■ Exercise: Without including any picture, return the complete set of records exactly.
── Extracted data ──
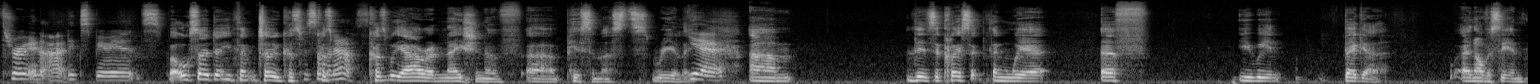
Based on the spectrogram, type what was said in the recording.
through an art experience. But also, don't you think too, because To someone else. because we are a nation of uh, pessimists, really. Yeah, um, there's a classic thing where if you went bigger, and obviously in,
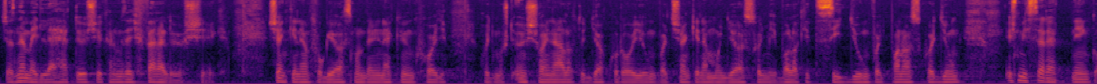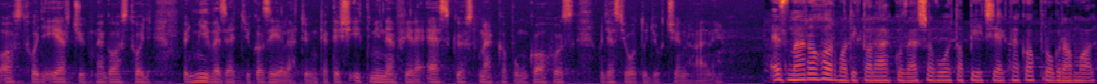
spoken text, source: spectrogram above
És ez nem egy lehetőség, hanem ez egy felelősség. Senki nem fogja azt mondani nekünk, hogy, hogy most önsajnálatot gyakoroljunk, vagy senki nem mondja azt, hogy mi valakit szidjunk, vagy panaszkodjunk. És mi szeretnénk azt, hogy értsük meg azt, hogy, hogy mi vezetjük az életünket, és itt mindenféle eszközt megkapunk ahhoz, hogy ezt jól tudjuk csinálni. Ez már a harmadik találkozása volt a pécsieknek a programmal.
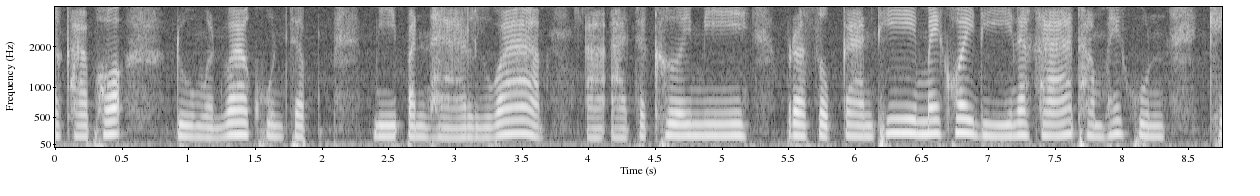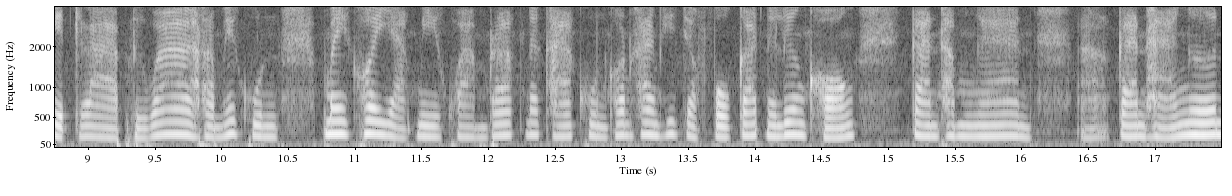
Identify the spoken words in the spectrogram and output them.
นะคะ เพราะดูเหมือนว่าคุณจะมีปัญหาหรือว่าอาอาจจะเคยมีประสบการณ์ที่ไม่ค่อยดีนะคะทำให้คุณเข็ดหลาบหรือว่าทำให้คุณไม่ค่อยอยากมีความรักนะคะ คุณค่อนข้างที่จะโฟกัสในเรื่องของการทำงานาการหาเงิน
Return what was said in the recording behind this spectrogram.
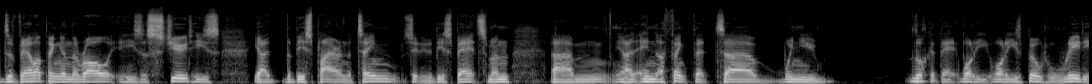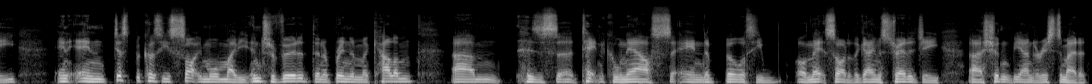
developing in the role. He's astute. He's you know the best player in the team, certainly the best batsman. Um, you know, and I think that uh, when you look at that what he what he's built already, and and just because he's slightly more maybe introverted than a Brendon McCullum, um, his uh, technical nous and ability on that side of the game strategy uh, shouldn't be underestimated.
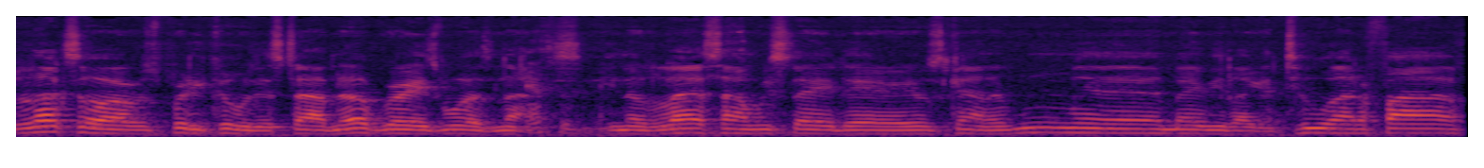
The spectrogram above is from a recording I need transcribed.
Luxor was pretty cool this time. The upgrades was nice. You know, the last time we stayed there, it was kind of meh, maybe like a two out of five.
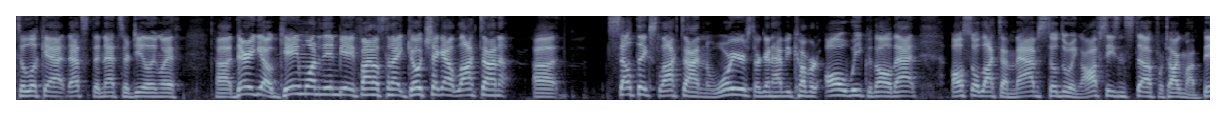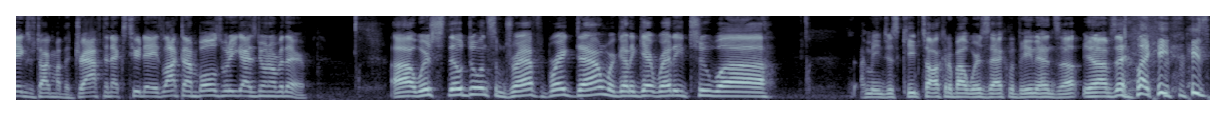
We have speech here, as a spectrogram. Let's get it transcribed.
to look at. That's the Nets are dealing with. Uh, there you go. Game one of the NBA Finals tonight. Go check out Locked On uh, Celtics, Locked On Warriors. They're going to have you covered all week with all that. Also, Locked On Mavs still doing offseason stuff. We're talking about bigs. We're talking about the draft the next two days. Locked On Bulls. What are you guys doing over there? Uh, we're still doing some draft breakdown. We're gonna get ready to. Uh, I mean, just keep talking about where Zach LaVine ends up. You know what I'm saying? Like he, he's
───
■ Response below:
Based on the spectrogram, type what was said in the recording.
through an art experience. But also, don't you think too, because To someone else. because we are a nation of uh, pessimists, really. Yeah, um, there's a classic thing where if you went bigger, and obviously in,
spoken text, source: spectrogram above
És ez nem egy lehetőség, hanem ez egy felelősség. Senki nem fogja azt mondani nekünk, hogy, hogy most önsajnálatot gyakoroljunk, vagy senki nem mondja azt, hogy mi valakit szidjunk, vagy panaszkodjunk. És mi szeretnénk azt, hogy értsük meg azt, hogy, hogy mi vezetjük az életünket, és itt mindenféle eszközt megkapunk ahhoz, hogy ezt jól tudjuk csinálni. Ez már a harmadik találkozása volt a pécsieknek a programmal.
Identify the spoken words in the spectrogram and output them.
นะคะ เพราะดูเหมือนว่าคุณจะมีปัญหาหรือว่าอาอาจจะเคยมีประสบการณ์ที่ไม่ค่อยดีนะคะทำให้คุณเข็ดหลาบหรือว่าทำให้คุณไม่ค่อยอยากมีความรักนะคะ คุณค่อนข้างที่จะโฟกัสในเรื่องของการทำงานาการหาเงิน
Return what was said in the recording behind this spectrogram.
developing in the role. He's astute. He's you know the best player in the team, certainly the best batsman. Um, you know, and I think that uh, when you look at that what he what he's built already, and and just because he's slightly more maybe introverted than a Brendon McCullum, um, his uh, technical nous and ability on that side of the game strategy uh, shouldn't be underestimated.
The spectrogram above is from a recording I need transcribed.
Luxor was pretty cool this time. The upgrades was nice. You know, the last time we stayed there, it was kind of meh, maybe like a two out of five.
We have speech here, as a spectrogram. Let's get it transcribed.
to look at. That's the Nets are dealing with. Uh, there you go. Game one of the NBA Finals tonight. Go check out Locked On uh, Celtics, Locked On Warriors. They're going to have you covered all week with all that. Also, Locked On Mavs still doing offseason stuff. We're talking about bigs. We're talking about the draft the next two days. Locked On Bulls. What are you guys doing over there? Uh, we're still doing some draft breakdown. We're gonna get ready to. Uh, I mean, just keep talking about where Zach LaVine ends up. You know what I'm saying? Like he, he's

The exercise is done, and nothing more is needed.